Problem:
How many lines in the listing below include the word "speed"? Reply with the count alone.

Source data:

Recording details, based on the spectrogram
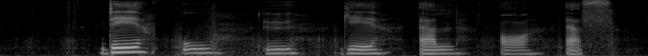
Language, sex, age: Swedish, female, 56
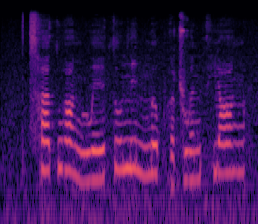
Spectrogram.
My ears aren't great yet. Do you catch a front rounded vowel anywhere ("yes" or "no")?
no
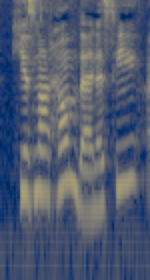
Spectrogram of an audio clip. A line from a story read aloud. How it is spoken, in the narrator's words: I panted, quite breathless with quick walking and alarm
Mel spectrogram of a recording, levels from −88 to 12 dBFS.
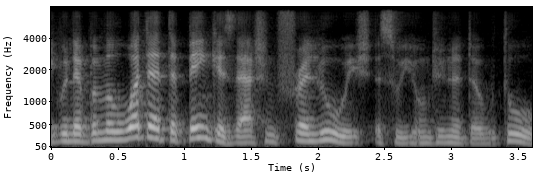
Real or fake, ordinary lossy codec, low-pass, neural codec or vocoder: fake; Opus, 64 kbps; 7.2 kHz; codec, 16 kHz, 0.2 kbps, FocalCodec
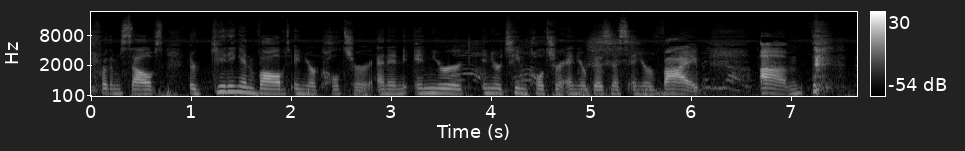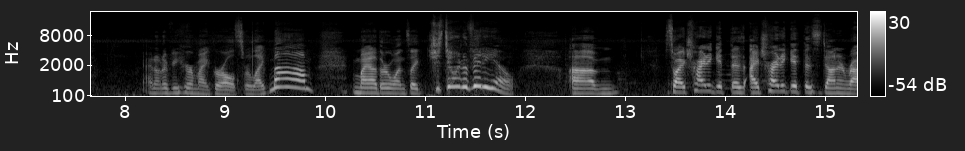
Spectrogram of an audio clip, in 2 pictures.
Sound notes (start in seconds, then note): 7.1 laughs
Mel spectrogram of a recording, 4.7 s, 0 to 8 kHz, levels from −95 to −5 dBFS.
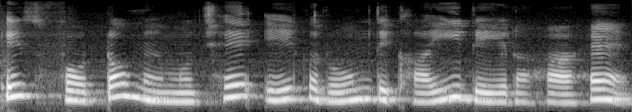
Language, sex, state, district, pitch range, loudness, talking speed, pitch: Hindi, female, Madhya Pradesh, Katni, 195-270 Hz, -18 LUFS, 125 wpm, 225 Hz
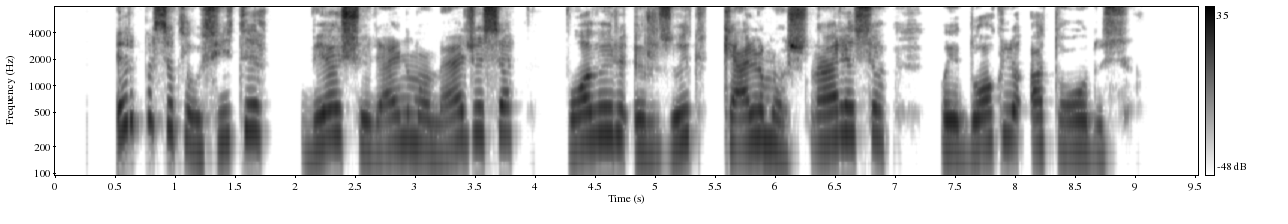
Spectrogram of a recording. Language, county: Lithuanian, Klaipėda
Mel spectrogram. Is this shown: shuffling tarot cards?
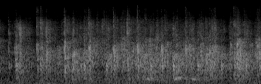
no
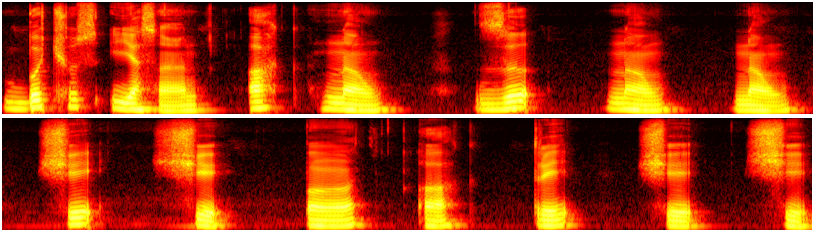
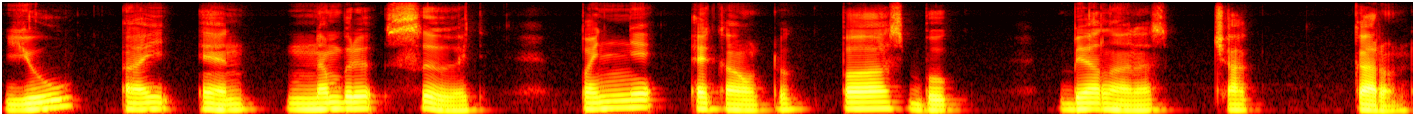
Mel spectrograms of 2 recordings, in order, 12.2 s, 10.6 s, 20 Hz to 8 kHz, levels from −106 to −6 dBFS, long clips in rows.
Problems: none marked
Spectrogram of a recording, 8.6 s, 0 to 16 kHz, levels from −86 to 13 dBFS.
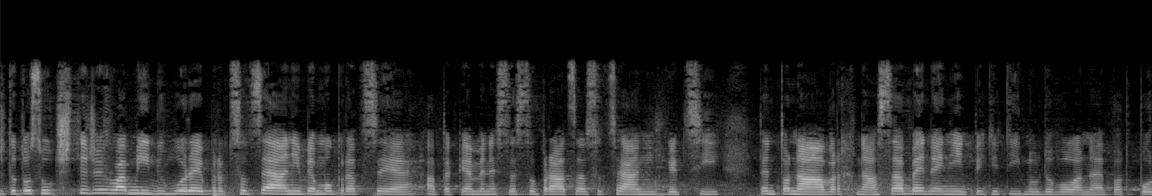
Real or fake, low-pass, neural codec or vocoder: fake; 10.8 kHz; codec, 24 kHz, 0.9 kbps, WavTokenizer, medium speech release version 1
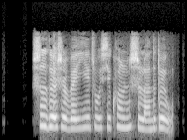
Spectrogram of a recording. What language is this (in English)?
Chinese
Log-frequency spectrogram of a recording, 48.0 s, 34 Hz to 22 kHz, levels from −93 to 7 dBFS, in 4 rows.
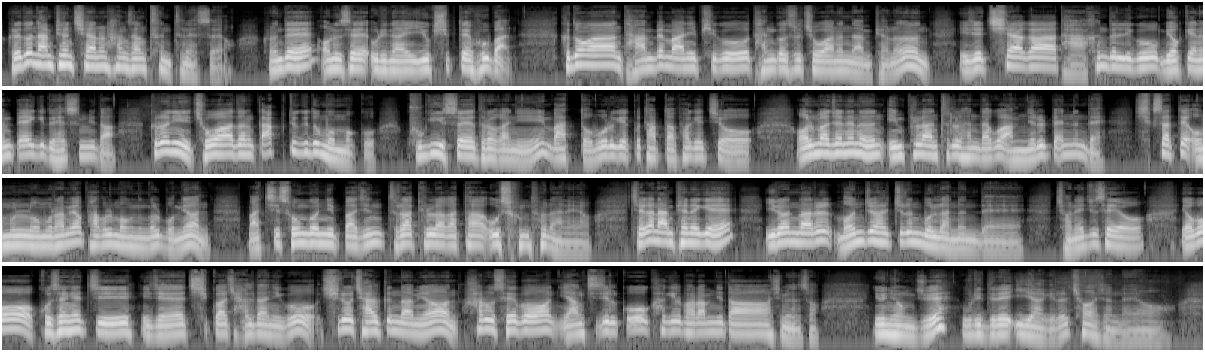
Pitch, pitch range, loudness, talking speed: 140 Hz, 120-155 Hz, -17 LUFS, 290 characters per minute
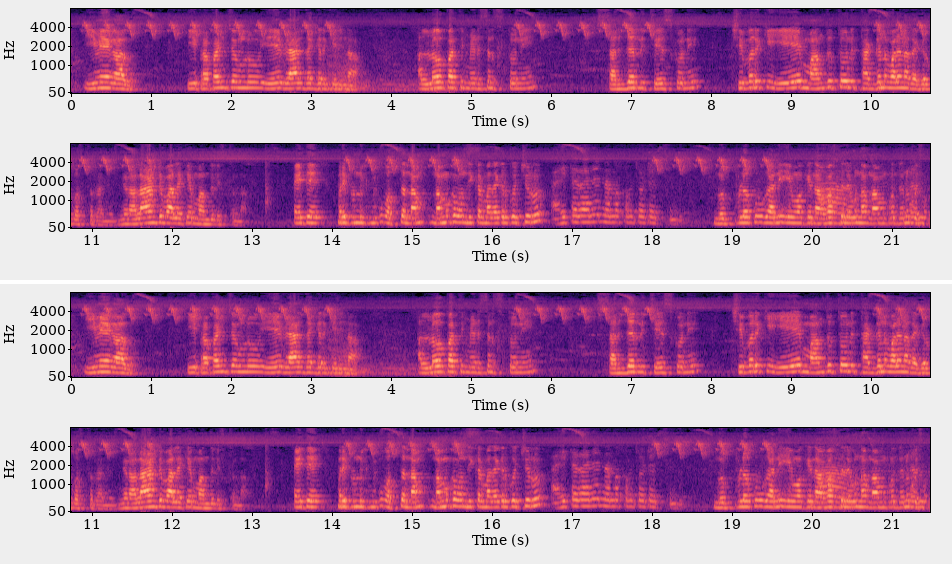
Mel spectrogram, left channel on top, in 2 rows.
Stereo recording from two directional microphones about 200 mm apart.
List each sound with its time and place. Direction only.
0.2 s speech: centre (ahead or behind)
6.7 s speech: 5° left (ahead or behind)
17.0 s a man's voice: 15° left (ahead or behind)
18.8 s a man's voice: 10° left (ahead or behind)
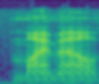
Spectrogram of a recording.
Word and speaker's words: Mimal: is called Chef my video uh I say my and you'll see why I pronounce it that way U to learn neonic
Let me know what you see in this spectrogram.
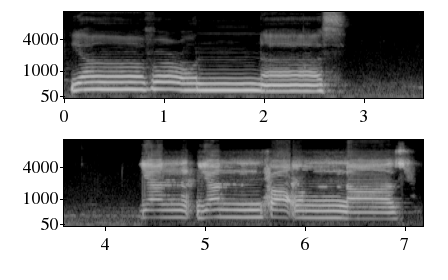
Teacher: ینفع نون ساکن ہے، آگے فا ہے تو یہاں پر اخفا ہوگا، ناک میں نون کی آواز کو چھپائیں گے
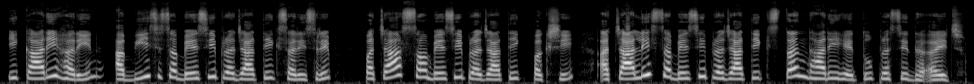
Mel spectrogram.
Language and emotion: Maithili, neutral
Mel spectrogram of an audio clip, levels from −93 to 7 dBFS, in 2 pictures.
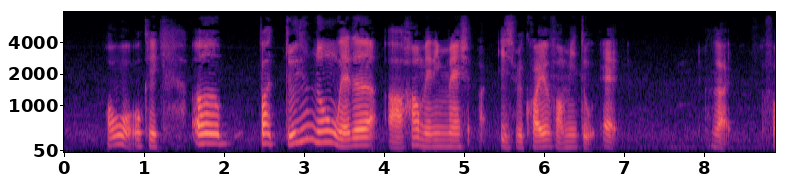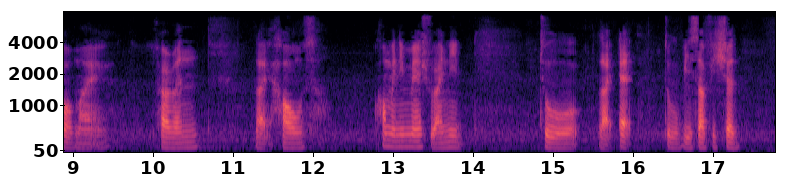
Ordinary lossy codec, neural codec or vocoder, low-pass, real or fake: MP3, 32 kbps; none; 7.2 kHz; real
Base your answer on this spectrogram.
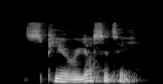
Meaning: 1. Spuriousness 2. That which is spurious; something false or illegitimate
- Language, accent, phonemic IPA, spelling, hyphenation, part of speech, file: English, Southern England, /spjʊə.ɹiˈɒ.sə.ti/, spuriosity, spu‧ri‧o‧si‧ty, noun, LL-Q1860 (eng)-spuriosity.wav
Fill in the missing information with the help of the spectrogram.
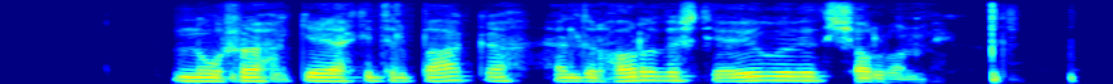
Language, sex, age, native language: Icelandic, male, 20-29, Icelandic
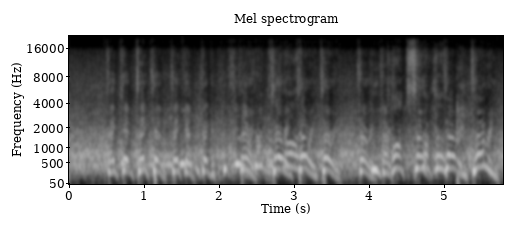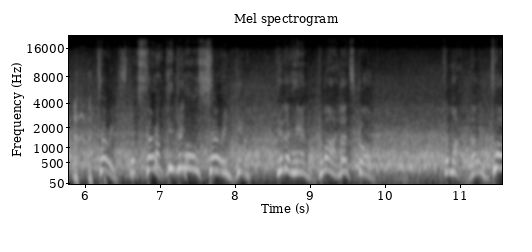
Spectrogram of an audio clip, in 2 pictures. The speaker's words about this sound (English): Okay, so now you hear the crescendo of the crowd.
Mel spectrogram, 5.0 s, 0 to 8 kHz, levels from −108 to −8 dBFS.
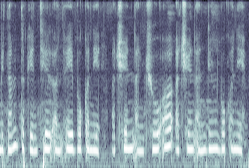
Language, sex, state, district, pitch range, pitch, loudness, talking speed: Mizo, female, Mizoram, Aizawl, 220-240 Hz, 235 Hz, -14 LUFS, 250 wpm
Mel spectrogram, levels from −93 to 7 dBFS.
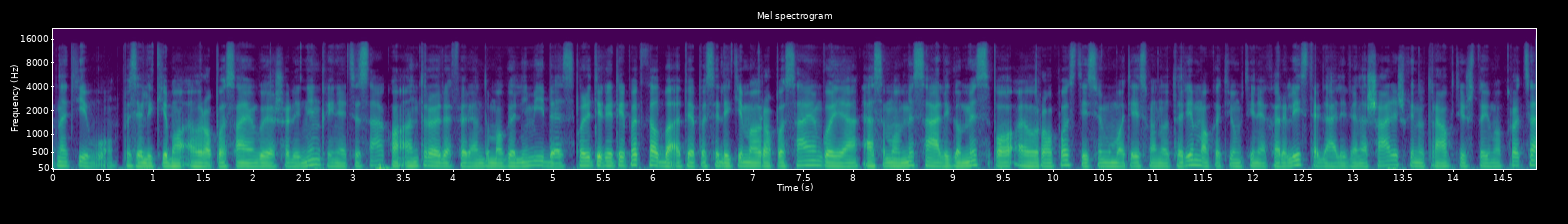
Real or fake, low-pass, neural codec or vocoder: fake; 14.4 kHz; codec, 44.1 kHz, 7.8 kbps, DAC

The completed task:
3